The length of each common block is measured in storage units, as described in section 5.1. In summary, integer, real, and logical items occupy one numeric storage unit each; complex and double precision items occupy two each. To maximise portability, character storage units are considered incommensurate with numerical storage units. For this reason character and non-character items cannot be mixed in the same common block.
In practice this often means that two common blocks are needed to hold a particular data structure: one for the character items and one for all the others. If, in the first example, it had been necessary for the plotting package to store a plot title this would have to appear in a separate common block such as:
COMMON /PLOTC/ TITLE CHARACTER TITLE*40 SAVE /PLOTC/
It is good practice to use related names for the blocks to indicate that the character and non-character items are used in conjunction.

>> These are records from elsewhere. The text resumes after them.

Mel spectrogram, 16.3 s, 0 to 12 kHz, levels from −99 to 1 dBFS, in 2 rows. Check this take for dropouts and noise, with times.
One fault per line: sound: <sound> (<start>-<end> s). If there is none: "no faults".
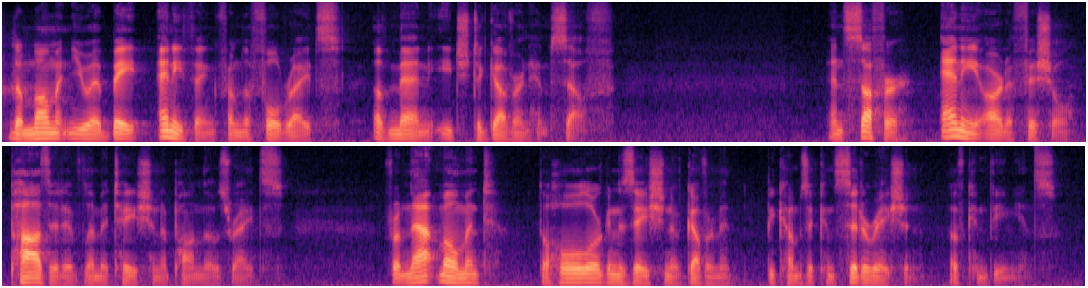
no faults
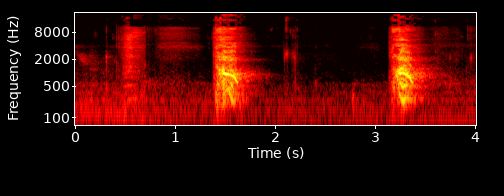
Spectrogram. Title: I can’t stop coughing!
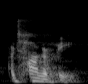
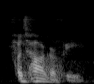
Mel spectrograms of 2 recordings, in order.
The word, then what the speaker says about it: photography: the last syllable professor and the last example photography photography all right so the tall is the loudest syllable you can barely hear the but that's really quick not as loud consult a little bit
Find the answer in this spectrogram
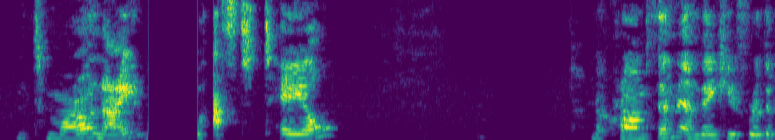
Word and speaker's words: Mac Criomthann: So we'll finish off the book tomorrow night with Last Tale, McCrompton, and thank you for the pronunciation once again, G.R. Grove. And we'll start out tomorrow night with McCrompton and the Cave of the Cats.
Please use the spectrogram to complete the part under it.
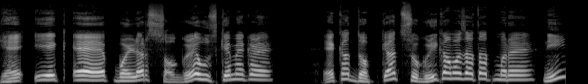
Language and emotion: Goan Konkani, surprised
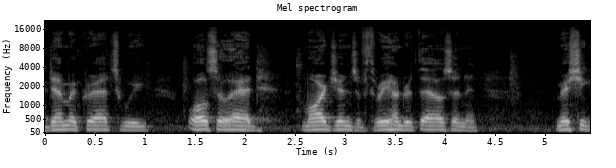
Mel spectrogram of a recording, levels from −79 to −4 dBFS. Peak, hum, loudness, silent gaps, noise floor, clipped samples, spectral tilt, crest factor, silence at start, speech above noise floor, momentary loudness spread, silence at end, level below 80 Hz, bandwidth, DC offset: -12 dBFS; none; -30 LUFS; none; -56 dBFS; under 0.1%; -5 dB/octave; 18 dB; 0 s; 26 dB; 11 LU; 0 s; -72 dBFS; 17.5 kHz; under 0.1%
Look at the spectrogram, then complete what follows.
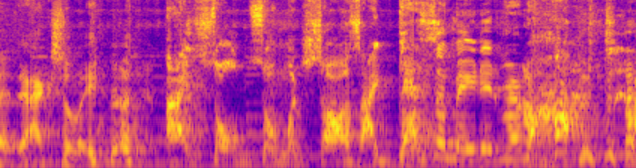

The length of a named common block must be the same in each program unit in which it appears. Obviously the easiest way to ensure this is to make the common block contents identical in each program unit. Note, however, that there is no requirement for data types to match, or for them to be listed in any particular order, provided the items are not used for information transfer, and provided the total length of the block is the same in each case. Thus these common blocks are both 2000 numerical storage units in length:
COMMON /SAME/ G(1000) DOUBLE PRECISION G COMMON /SAME/ A, B, C, R(1997) REAL A, R LOGICAL B INTEGER C
Items in a common block are stored in consecutive memory locations. Unfortunately there a few computer systems which require double precision and complex items to be stored in even-numbered storage locations: these may find it hard to cope with blocks which contain a mixture of data types. Machines with this defect can nearly always be placated by arranging for all double precision and complex items to come at the beginning of each block.